So I never had a book, I never had a class, I just had pencil and paper and tried to formulate methods to design a computer out of the smaller parts, the little chips that were available. I did it for fun. I never thought I would even have a job designing computers. I didn’t think there were such jobs.
FK: How do you keep innovation alive when you are growing a company? How do you stay ahead of the curve?
SW: In the early days of Apple, it was just so free. Almost everything we touched turned to gold. It was a new industry and there was a lot of positive press. The computer was built on parts connected to a printer — that changed the world for people forever. You could plug a printer into your computer. You had a part to plug into a modem. You could turn your computer into a terminal. These were new things, so this is what I loved to do. I would’ve done that anyway. Back then, the innovation was all really on me, I was the only engineer for a while.

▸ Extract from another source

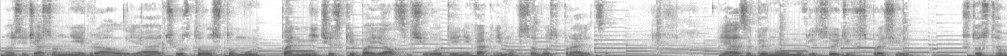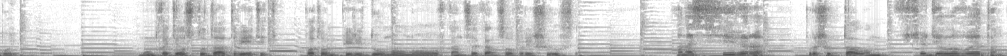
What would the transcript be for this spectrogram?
Но сейчас он не играл, я чувствовал, что Мун панически боялся чего-то и никак не мог с собой справиться. Я заглянул ему в лицо и тихо спросил – что с тобой?» Мун хотел что-то ответить, потом передумал, но в конце концов решился. «Она с севера!» – прошептал он. «Все дело в этом!»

We were revolutionary, we had the best product in the world, we had a real high price, but our product cost less to build than the ones with the low price. We had a company. We had investors. We had advisers. We had professionals around telling us how to establish a company — you need a president, director of operations, and here’s what he does. Investors were telling us all the people we needed and what their roles would be. At that time, Steve didn’t have an official title. You just participated in everything and learned how to run everything. But I hate politics, so I said, leave me out of running the company, just don’t kick me out.
I stayed in the laboratory. I wanted to do hardware, software for the rest of my life. I believe engineers are the best people in the world, and I wanted to be an engineer for life. I never wanted to move up the management ladder. Engineers are where brilliant ideas can become reality. There were a lot of great ideas, but they are not worth much on paper. You better have some working model; you better have an engineer who can build it.
When you design something, it has to work. It has to do the job. You have to take every precaution, because one little bug will come back to haunt you. That is what engineering is about, and you need that kind of precision when you are thinking out what kind of things do we put in a product.
FK: Is innovation something you are born with or is it something you can learn?
SW: My own thinking is that you are not born with it. I think everybody is born equally curious. Every little baby wants to learn everything about anything that starts to come into their eyes.
We are all born that way, but that doesn’t mean we’re all going to fit in a box and follow the same course. You have to take the same tests and you are called intelligent if you have the exact same answers as everyone else. But if you think differently and try to come up with answers that aren’t in the book, or if you challenge that thinking, you are called disruptive.
In schools there are 30 kids and one teacher, and you can’t have every kid doing everything randomly and independently. It doesn’t work in our system because of money. We don’t have one teacher per student. So we are trained all our lives to not be innovative.
I would do a lot of things outside of school. With my science fair projects, I discovered thinking about a problem and how to solve it. I was just lucky to be a creator, to create things on my own, and not just read about them in books.
I had no idea that in 1975 all the pieces were going to be there at the right price to make the personal computer affordable. I didn’t know that when I was learning. That wasn’t my goal. My goal was I wanted a computer of my own someday, because a computer sounded impressive.